BEGIN AVAILABLE DATA
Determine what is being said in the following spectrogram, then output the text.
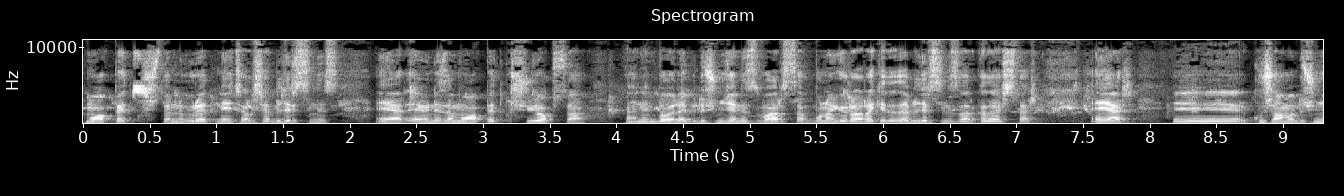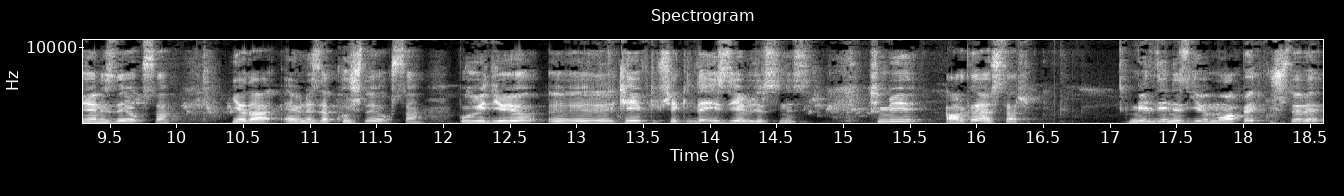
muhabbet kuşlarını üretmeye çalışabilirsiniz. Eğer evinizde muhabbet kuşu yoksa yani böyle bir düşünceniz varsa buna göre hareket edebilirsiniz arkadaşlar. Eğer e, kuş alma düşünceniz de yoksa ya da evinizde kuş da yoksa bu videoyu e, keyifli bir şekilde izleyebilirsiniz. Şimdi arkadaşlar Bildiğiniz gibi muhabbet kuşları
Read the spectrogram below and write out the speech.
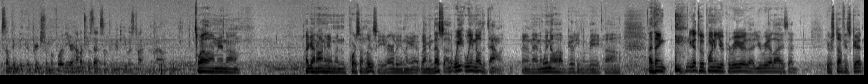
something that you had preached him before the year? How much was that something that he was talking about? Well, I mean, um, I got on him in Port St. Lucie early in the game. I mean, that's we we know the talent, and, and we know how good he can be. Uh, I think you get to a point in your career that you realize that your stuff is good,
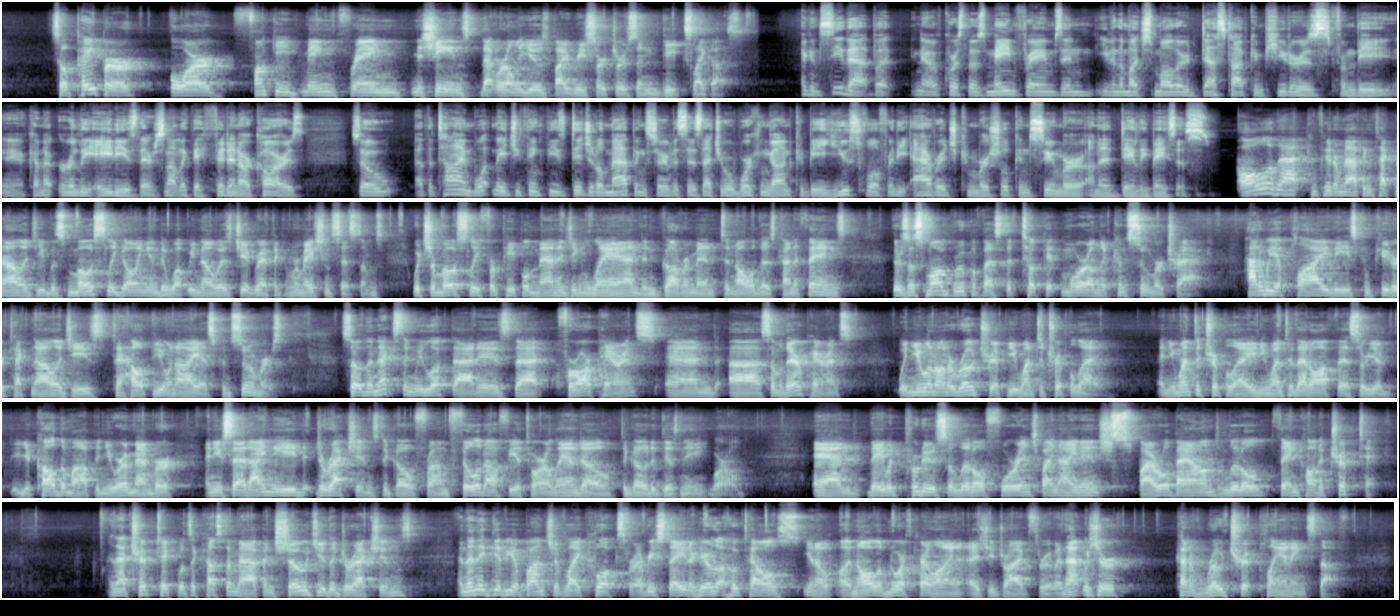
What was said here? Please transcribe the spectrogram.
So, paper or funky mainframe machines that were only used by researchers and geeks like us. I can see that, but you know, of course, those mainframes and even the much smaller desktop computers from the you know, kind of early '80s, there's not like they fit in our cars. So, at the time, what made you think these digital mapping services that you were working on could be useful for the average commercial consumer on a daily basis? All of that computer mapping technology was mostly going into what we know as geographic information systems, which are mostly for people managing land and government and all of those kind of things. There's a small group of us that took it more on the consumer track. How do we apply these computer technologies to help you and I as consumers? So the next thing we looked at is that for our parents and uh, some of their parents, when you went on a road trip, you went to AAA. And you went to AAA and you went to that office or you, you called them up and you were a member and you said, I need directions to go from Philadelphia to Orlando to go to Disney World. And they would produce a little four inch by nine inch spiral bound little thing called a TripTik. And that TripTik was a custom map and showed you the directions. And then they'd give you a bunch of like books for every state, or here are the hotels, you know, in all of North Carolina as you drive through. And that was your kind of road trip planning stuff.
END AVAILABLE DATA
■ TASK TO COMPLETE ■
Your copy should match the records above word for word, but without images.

■ FINAL ANSWER ■
Determine what is being said in the following spectrogram, then output the text.
muhabbet kuşlarını üretmeye çalışabilirsiniz. Eğer evinizde muhabbet kuşu yoksa yani böyle bir düşünceniz varsa buna göre hareket edebilirsiniz arkadaşlar. Eğer e, kuş alma düşünceniz de yoksa ya da evinizde kuş da yoksa bu videoyu e, keyifli bir şekilde izleyebilirsiniz. Şimdi arkadaşlar Bildiğiniz gibi muhabbet kuşları
Read the spectrogram below and write out the speech.
something that you had preached him before the year? How much was that something that he was talking about? Well, I mean, um, I got on him in Port St. Lucie early in the game. I mean, that's we we know the talent, and, and we know how good he can be. Uh, I think you get to a point in your career that you realize that your stuff is good,
What was said here? Please transcribe the spectrogram.
So, paper or funky mainframe machines that were only used by researchers and geeks like us. I can see that, but you know, of course, those mainframes and even the much smaller desktop computers from the you know, kind of early '80s, there's not like they fit in our cars. So, at the time, what made you think these digital mapping services that you were working on could be useful for the average commercial consumer on a daily basis? All of that computer mapping technology was mostly going into what we know as geographic information systems, which are mostly for people managing land and government and all of those kind of things. There's a small group of us that took it more on the consumer track. How do we apply these computer technologies to help you and I as consumers? So the next thing we looked at is that for our parents and uh, some of their parents, when you went on a road trip, you went to AAA. And you went to AAA and you went to that office or you, you called them up and you were a member and you said, I need directions to go from Philadelphia to Orlando to go to Disney World. And they would produce a little four inch by nine inch spiral bound little thing called a TripTik. And that TripTik was a custom map and showed you the directions. And then they'd give you a bunch of like books for every state, or here are the hotels, you know, in all of North Carolina as you drive through. And that was your kind of road trip planning stuff.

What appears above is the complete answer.